How much do we trust each other?
Interpersonal trust is a known indicator of national well-being, as it has a healthy influence on society’s development. The greater the trust among individuals, the higher the feeling of both common and individual well-being. The higher the feeling of trust towards institutions and organizations interacting with society, the greater the sense of common well-being. This has been measured across time through public opinion surveys applied by a broad number of market and opinion research agencies, implementing diverse methodologies.
Public opinion surveys, both in Latin America and globally, repeatedly monitor the population’s levels of trust towards other individuals as well as institutions. Consequently, trust scores appear to be one of the key indicators to assess of the state of development of a society.
But what elements integrate and motivate trust, according to different sources of opinions? Applying the method of opposites, the following seem to be some of the key elements that negatively affect trust:
• Coercion: interpreted as a state or institutionally-imposed obligation, or suppression of freedom of choice.
• Absence of objective information to support people’s Individual and collective decision making within the framework of their convenience.
• Dissonance between discourse and action or, put differently, between intentions and achievements.
• Absence of consultation and cooperation among individuals for the common good.
• Scarce or nonexistent awareness of the concept that what favors the common good also favors the individual, always within the context that the benefits will embrace the community, without exceptions.
• Lacking opportunities for access to knowledge, thus hindering the development of individual criteria.
Under this context, we can construct a continuum, whereby, on one extreme are placed more functional and freer societies, i.e. those operating under a broad level of collective cooperation, in a spirit of frank and open consultation, with open access to information and with respect for diversity within unity. On the other extreme are the more dysfunctional societies, with restricted freedoms, or where anomie can potentially lead to collective violence, where dissent is criminalized in varying degrees and where access to objective information is restricted. While most societies are perceived as operating somewhere between these two extremes, most people tend to agree that it would be better for the common good to operate closer to the first option and far from the second.
Within this context, global public opinion measurements record data that tell us something about the level of interpersonal trust people across different countries. Following are findings from the World Values Survey showing countries where trusting others scores highest.
Source: World Values Survey 2016
As Latin Americans, it seems quite striking that none of our countries appear at the top of this list.
To get a better grasp on how interpersonal trust levels are performing in our region, we consulted the findings polled by the Latinobarómetro team with whom we have been working over several years. Analyzing regional findings across two decades, the average trust indicators fail to reach 20%, (see following exhibit). Stated more bluntly: the Latinobarómetro scores reveal that, historically, 8 out of 10 Latin Americans distrust their fellow citizens.
Intra-regional variations, as well as the inter-annual ones, are few and tend to respond to circumstantial issues, as was the case of Brazil and its institutional crisis of the last two years. However, there are also low levels of confidence in countries with a stable institutional tradition, as is the case for Costa Rica.

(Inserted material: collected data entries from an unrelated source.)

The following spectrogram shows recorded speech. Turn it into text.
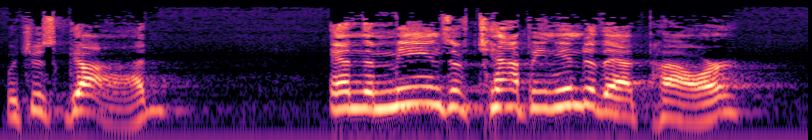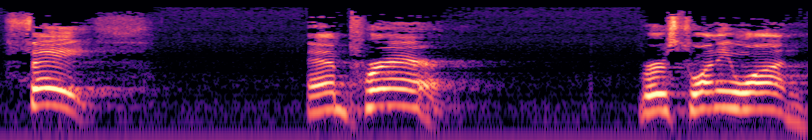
which is God, and the means of tapping into that power, faith and prayer. Verse 21,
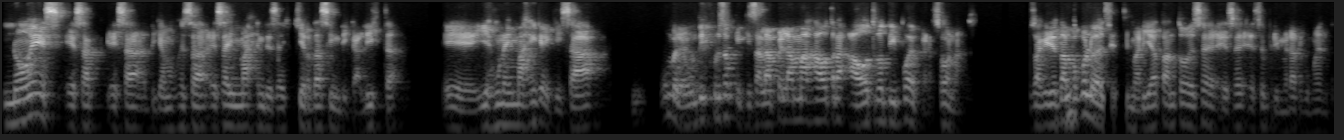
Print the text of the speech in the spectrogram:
no es esa, esa digamos, esa, esa imagen de esa izquierda sindicalista eh, y es una imagen que quizá, hombre, un discurso que quizá la apela más a, otra, a otro tipo de personas. O sea que yo tampoco lo desestimaría tanto ese, ese, ese primer argumento.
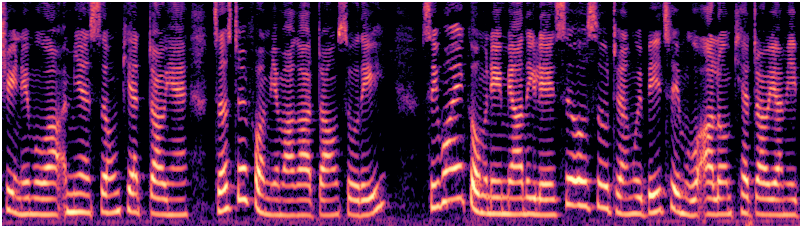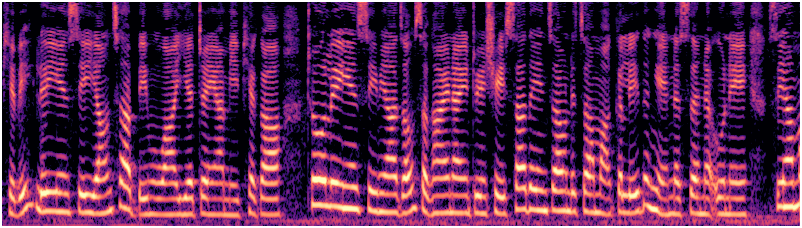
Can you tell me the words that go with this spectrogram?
ရှိနေမှုဟာအမြင့်ဆုံးဖြတ်တောင်းရန် Justice for Myanmar ကတောင်းဆိုသည် စီးပွားရေးကုမ္ပဏီများသည်လည်းစစ်အုပ်စုထံငွေပေးချေမှုအလုံးဖြတ်တောက်ရမည်ဖြစ်ပြီးလေရင်စီရောင်းချပေးမှုအားရပ်တန့်ရမည်ဖြစ်ကထိုလေရင်စီများကြောင့်စကိုင်းတိုင်းအတွင်းရှိစာသိန်းကျောင်းတစ်ကျောင်းမှကလေးငယ်22ဦးနဲ့ဆီယာမ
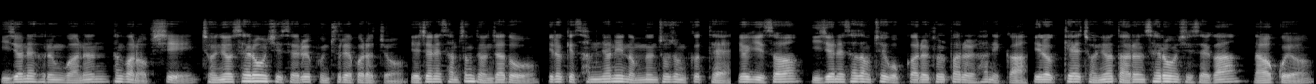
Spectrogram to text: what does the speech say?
이전의 흐름과는 상관없이 전혀 새로운 시세를 분출해버렸죠. 예전에 삼성전자도 이렇게 3년이 넘는 조정 끝에 여기서 이전의 사상 최고가를 돌파를 하니까 이렇게 전혀 다른 새로운 시세가 나왔고요.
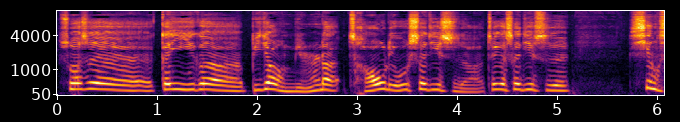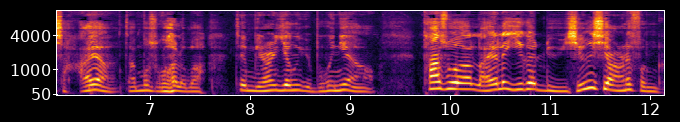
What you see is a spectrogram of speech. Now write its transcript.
说是跟一个比较有名的潮流设计师啊，这个设计师姓啥呀？咱不说了吧，这名英语不会念啊。他说来了一个旅行箱的风格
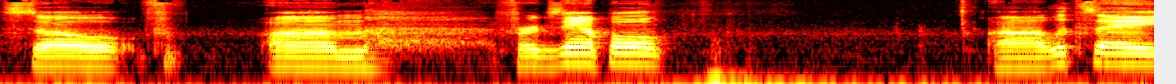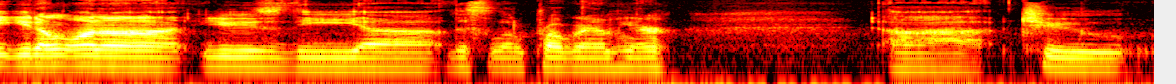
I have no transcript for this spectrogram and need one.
So um, for example, uh, let's say you don't want to use the uh, this little program here uh, to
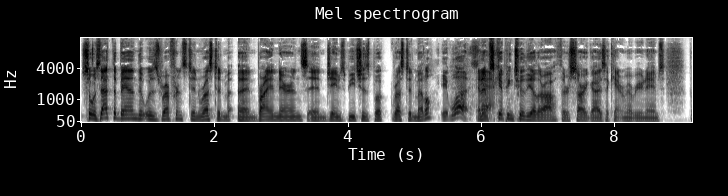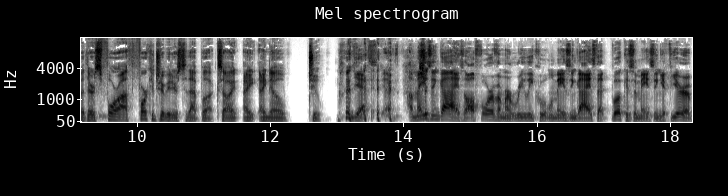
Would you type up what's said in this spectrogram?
So, was that the band that was referenced in Rusted Me- and Brian Nairn's and James Beach's book, Rusted Metal? it was, And yeah. I'm skipping two of the other authors. Sorry, guys, I can't remember your names, but there's four auth- four contributors to that book, so I I, I know two. yes, amazing guys. All four of them are really cool, amazing guys. That book is amazing. If you're a,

Evidently, the findings show that there are cultural variables that are generally common to regional values, which influence the assessment of interpersonal as well as institutional trust within our region.
In the case of Venezuela, 2017 registers an all-time low on interpersonal trust assessment, as gathered during the conduction of this year’s Latinobarómetro wave, in the aftermath of a period of intense social upheaval.
Taking into consideration the aforementioned elements that generally influence interpersonal trust in a negative way, it seems that it will require a planned and sustained effort to raise the perception of trust among Venezuelans. For this to be possible, two things must happen first: confidence must be restored to the country’s different institutions and, in parallel, a significant reduction in both poverty and crime levels must occur. However, and as evidenced in the various investigations mentioned, Venezuela is not an isolated event, since its low levels of confidence do not show a significant difference compared to the average in Latin America.
As evidenced by the findings shown in the case of both Latin America as a whole, and Venezuela specifically, interpersonal trust not only seems to be directly proportional to institutional trust levels as well as to their perceived quality within each country, but also with some common regional cultural traits, which brings up additional questions to be answered through further Public Opinion surveys.